U.S. President Lyndon Johnson's Science Advisory Committee issues report on global warming
The report of the Environmental Pollution Panel, President's Science Advisory Committee, dated November 1965, is entitled "Restoring the Quality of Our Environment" (Government Printing Office, 317 PP.).
The President's statement was made public as part of a White House release summarizing highlights of the report. The release stated that a panel of 14 outstanding physicians, scientists, and engineers, chaired by John W. Tukey of Princeton University and Bell Telephone Laboratories, and assisted by 11 subpanels, had spent 15 months in preparation of the report.
Significant findings of the Committee, the release noted, include the following:
Pollution is an inevitable consequence of an advanced society, but we need not suffer from the intensity and extent of pollution we now see around us. If we are to manage our pollution as we should, we must give more nearly the same attention to how we dispose of our waste materials as to how we gather and transform our raw materials. Society must take the position that no citizen, no industry, no municipality has the right to pollute.
We must rely on economic incentives to discourage pollution. Under this plan special taxes would be levied against polluters.
Carbon dioxide is being added to the earth's atmosphere by the burning of coal, oil, and natural gas at the rate of 6 billion tons a year. By the year 2000 there will be about 25 percent more carbon dioxide in our atmosphere than at present. Exhausts and other releases from automobiles contribute a major share to the generation of smog.
Water pollution control decisions should not be based entirely on health considerations. Present water treatment practices, if vigorously applied, appear adequate to permit our use of almost all waters for domestic purposes.
Shallow waters of our coasts and estuaries are essential in the life cycles of the fish and shellfish that provide nearly 60 percent of our total seafoods. The filling in of these shallow waters must be regarded as an important kind of pollution.

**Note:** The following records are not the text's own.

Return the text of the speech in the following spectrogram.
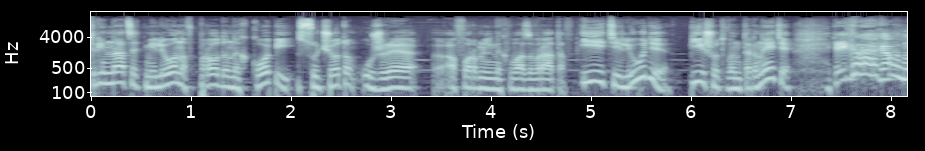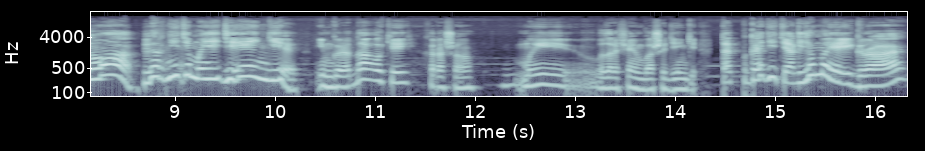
13 миллионов проданных копий с учетом уже оформленных возвратов. И эти люди пишут в интернете «Игра говно! Верните мои деньги!» Им говорят «Да, окей, хорошо, мы возвращаем ваши деньги». «Так, погодите, а где моя игра?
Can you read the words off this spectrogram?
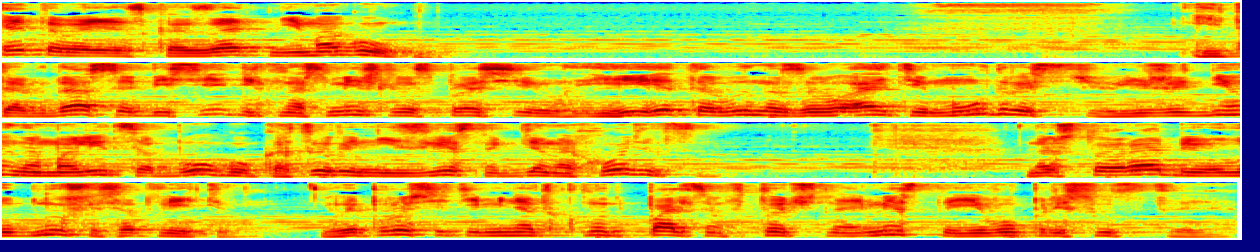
этого я сказать не могу. И тогда собеседник насмешливо спросил, «И это вы называете мудростью, ежедневно молиться Богу, который неизвестно где находится?» На что Раби, улыбнувшись, ответил, «Вы просите меня ткнуть пальцем в точное место его присутствия,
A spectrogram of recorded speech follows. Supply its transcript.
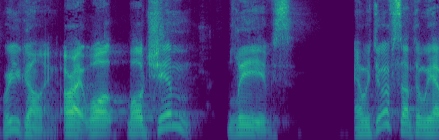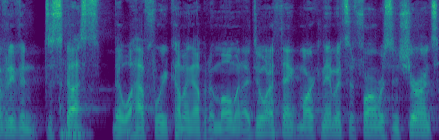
Where are you going? All right. Well, while Jim leaves, and we do have something we haven't even discussed that we'll have for you coming up in a moment. I do want to thank Mark Nimitz at Farmers Insurance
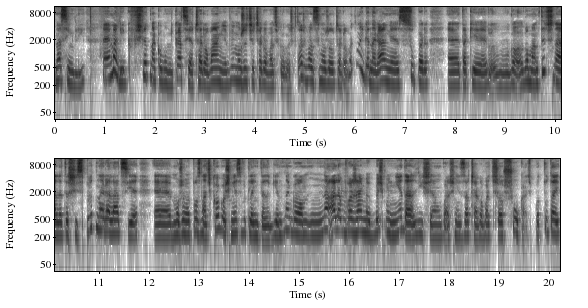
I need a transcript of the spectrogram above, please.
na singli. E, Magik, świetna komunikacja, czarowanie. Wy możecie czarować kogoś, ktoś was może oczarować. No i generalnie super e, takie ro, romantyczne, ale też i sprytne relacje. E, możemy poznać kogoś niezwykle inteligentnego, no ale uważajmy, byśmy nie dali się właśnie zaczarować czy oszukać, bo tutaj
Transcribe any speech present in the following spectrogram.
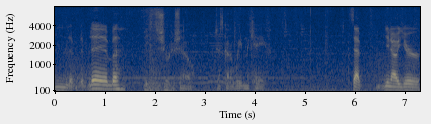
blib blib blib. Beast's sure to show. Just gotta wait in the cave. Except, you know, you're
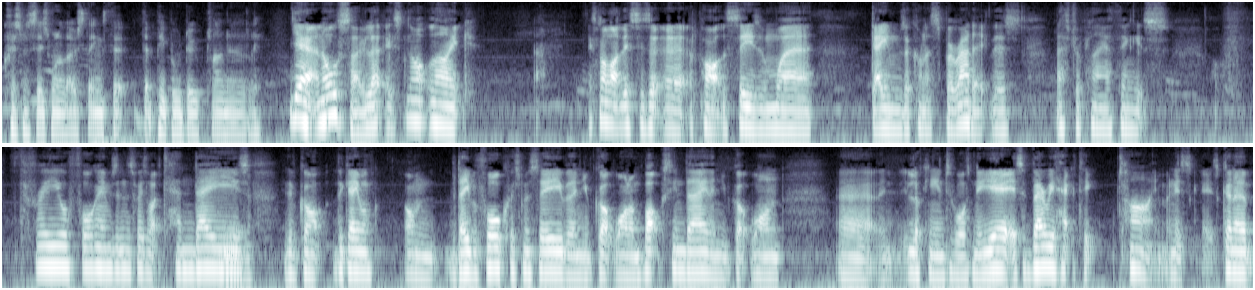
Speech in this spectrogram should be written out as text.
Christmas is one of those things that, that people do plan early. Yeah, and also it's not like it's not like this is a, a part of the season where games are kind of sporadic. There's Leicester playing, I think it's three or four games in the space of like ten days. Yeah. They've got the game on, on the day before Christmas Eve, then you've got one on Boxing Day, then you've got one uh, looking in towards New Year. It's a very hectic time, and it's it's gonna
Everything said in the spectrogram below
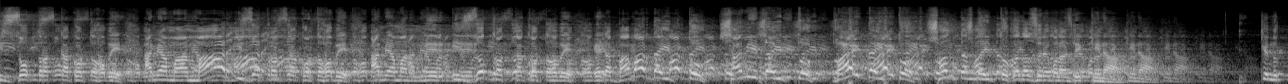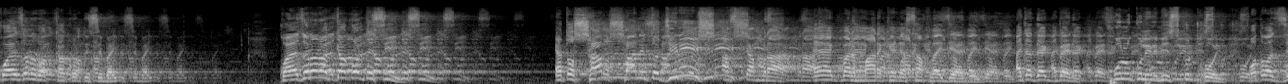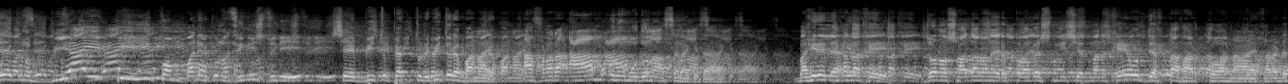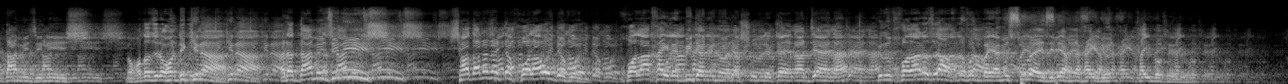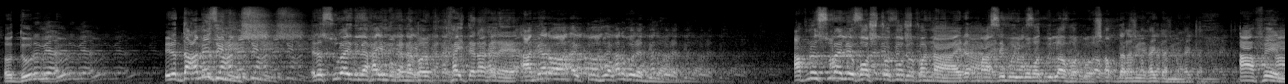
ইজ্জত রক্ষা করতে হবে। আমি আমার মার ইজ্জত রক্ষা করতে হবে। আমি আমার মেয়ের ইজ্জত রক্ষা করতে হবে। এটা বাবার দায়িত্ব, স্বামীর দায়িত্ব ভাইয়ের দায়িত্ব, সন্তান দায়িত্ব, কথা জুড়ে বলেন ঠিক কিনা? কিন্তু কয়জন রক্ষা করতেছি ভাই? কয়জন রক্ষা করতেছি? এত সম্মানিত জিনিস আজকে আমরা একবার মার্কেটে সাপ্লাই দিয়ে দিই। আচ্ছা দেখবেন ফুলকুলির বিস্কুট কই অথবা যে কোনো ভিআইপি কোম্পানির কোনো জিনিস যদি সে ফ্যাক্টরির ভিতরে বানায় আপনারা আম অনুমোদন আছে নাকি তা বাহিরে লেখা থাকে জনসাধারণের প্রবেশ নিষেধ মানে কেউ দেখতে পারতো না কারণ এটা দামি জিনিস। কথা যেরকম ঠিক কিনা? এটা দামি জিনিস। সাধারণ একটা খোলা ওই দেখুন। খোলা খাইলে ভিটামিন হয় না শুনলে এটা এনার্জি হয় না কিন্তু খোলারও যে আপনি ভাই আমি চুলাই দিলে আপনি খাইলে খাইব খাইব দূর মিয়া। এটা দামি জিনিস। এটা চুলাই দিলে খাইব কেন? খাইতে না কেন? আমি আরও একটু উপকার করে দিলাম। আপনি শুনাইলে কষ্ট কিন্তু না এটা মাসি বইব বা দুলা ভরবো সাবধান আমি খাইতাম না। আফেল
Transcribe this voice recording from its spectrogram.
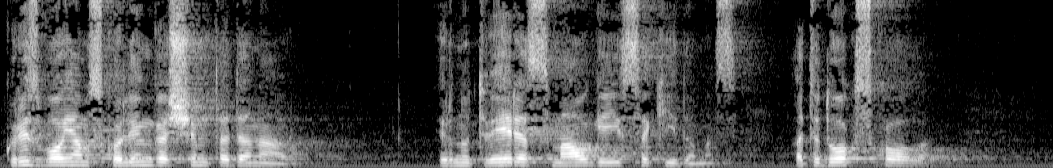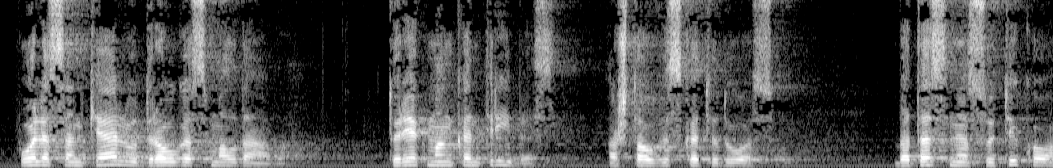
kuris buvo jam skolingas šimtą denarų. Ir nutvėręs smaugė jį sakydamas, atiduok skolą. Puolęs ant kelių draugas maldavo turėk man kantrybės, aš tau viską atiduosiu. Bet tas nesutiko,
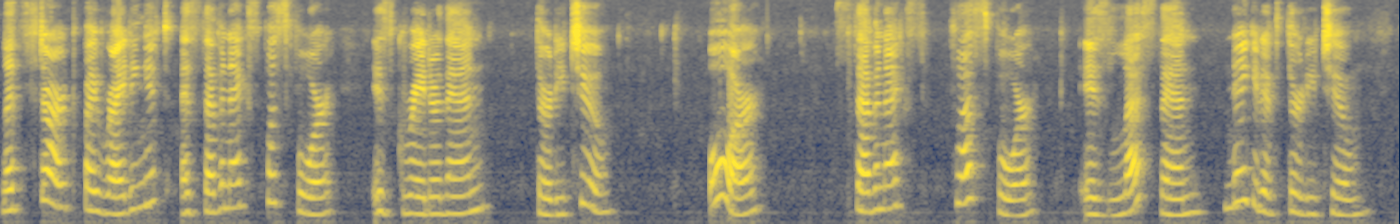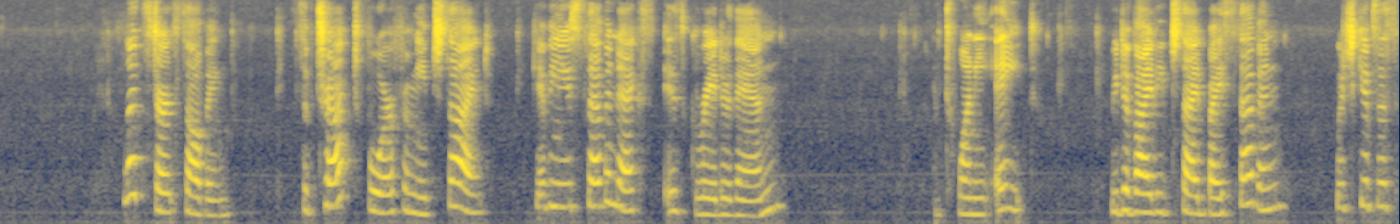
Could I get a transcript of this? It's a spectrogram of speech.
Let's start by writing it as 7x plus 4 is greater than 32, or 7x plus 4 is less than negative 32. Let's start solving. Subtract 4 from each side, giving you 7x is greater than 28. We divide each side by 7, which gives us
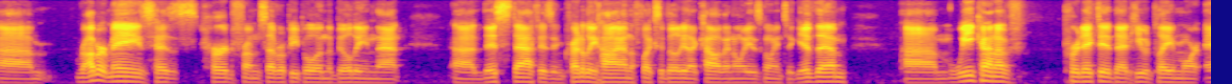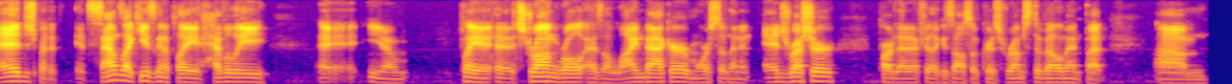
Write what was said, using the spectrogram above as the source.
um, Robert Mays has heard from several people in the building that uh, this staff is incredibly high on the flexibility that Kyle Van Noy is going to give them. Um, we kind of predicted that he would play more edge, but it, it sounds like he's going to play heavily, uh, you know, play a, a, strong role as a linebacker more so than an edge rusher. Part of that I feel like is also Chris Rumph's development, but um,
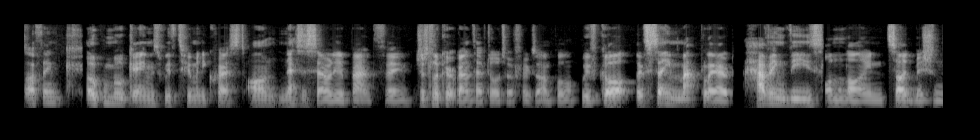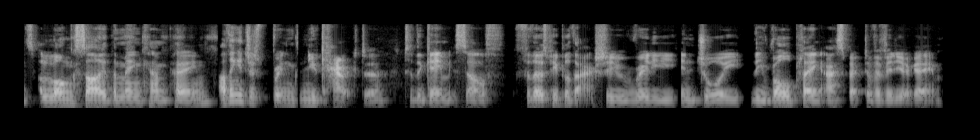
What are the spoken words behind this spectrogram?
I think open world games with too many quests aren't necessarily a bad thing. Just look at Grand Theft Auto, for example. We've got the same map layout. Having these online side missions alongside the main campaign, I think it just brings new character to the game itself. For those people that actually really enjoy the role playing aspect of a video game.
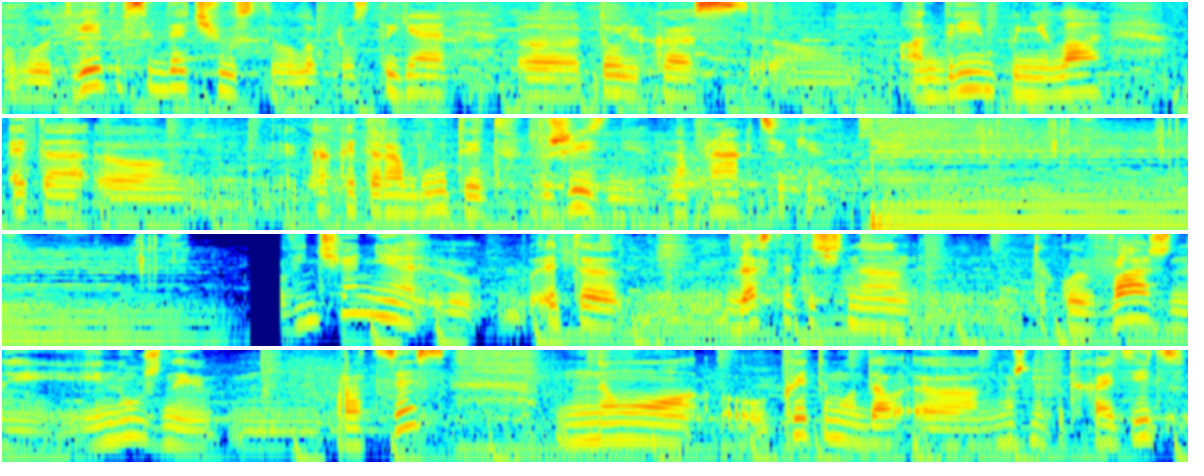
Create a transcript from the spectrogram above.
вот, я это всегда чувствовала. Просто я э, только с э, Андреем поняла, это, э, как это работает в жизни, на практике. Венчание э, – это достаточно такой важный и нужный процесс, но к этому э, нужно подходить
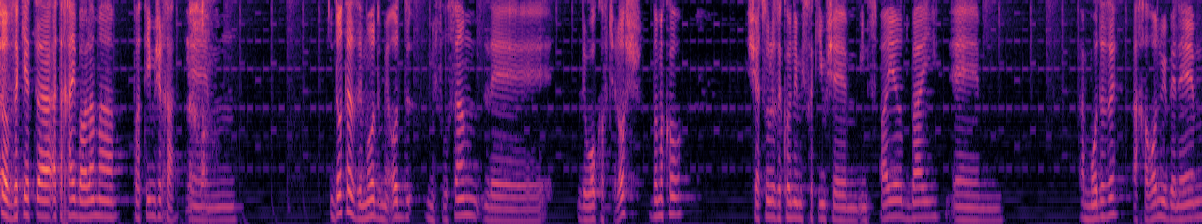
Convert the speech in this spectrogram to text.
טוב, זה כי אתה, אתה חי בעולם הפרטיים שלך. נכון. דוטה זה מוד מאוד מפורסם ל... לוורקראפט 3 במקור, שיצאו לזה כל מיני משחקים שהם inspired by אמ, המוד הזה, האחרון מביניהם,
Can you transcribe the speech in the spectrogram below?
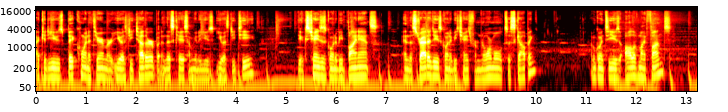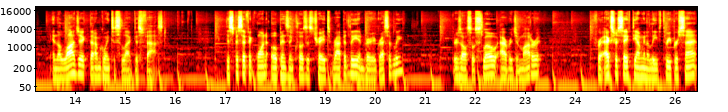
I could use Bitcoin, Ethereum, or USD Tether, but in this case, I'm going to use USDT. The exchange is going to be Binance, and the strategy is going to be changed from normal to scalping. I'm going to use all of my funds, and the logic that I'm going to select is fast. This specific one opens and closes trades rapidly and very aggressively. There's also slow, average, and moderate. For extra safety, I'm going to leave 3%,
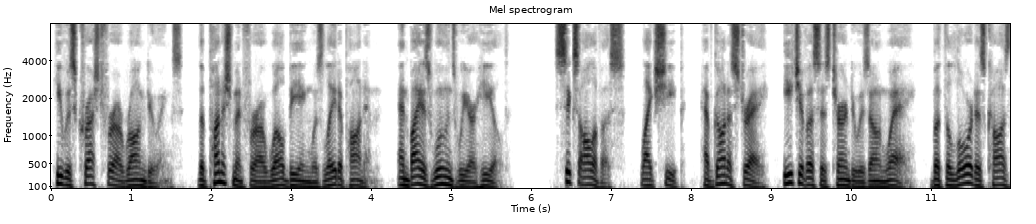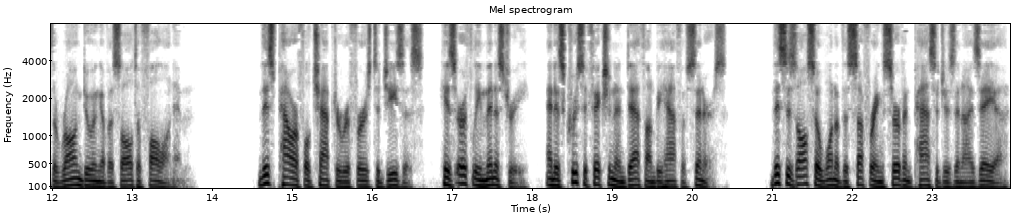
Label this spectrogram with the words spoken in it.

The manpower, knowledge, and facilities now at hand are insufficient for the complete task of pollution abatement and management. Large numbers of well trained technicians, engineers, economists, and scientists will be needed (1 Weekly Comp. Pres. Does., p. 476).
On November 17, 1965, the President signed Executive Order 11258 "Prevention, Control, and Abatement of Water Pollution by Federal Activities" (1 Weekly Comp. Pres. Does., p. 506; 30 F.R. 14483; 3 CFR, 1965 Supp., p. 188).
The statement was released at Austin, Tex.
This generation has altered the composition of the atmosphere on a global scale through...a steady increase in carbon dioxide from the burning of fossil fuels.”— U.S. President Lyndon Johnson to Congress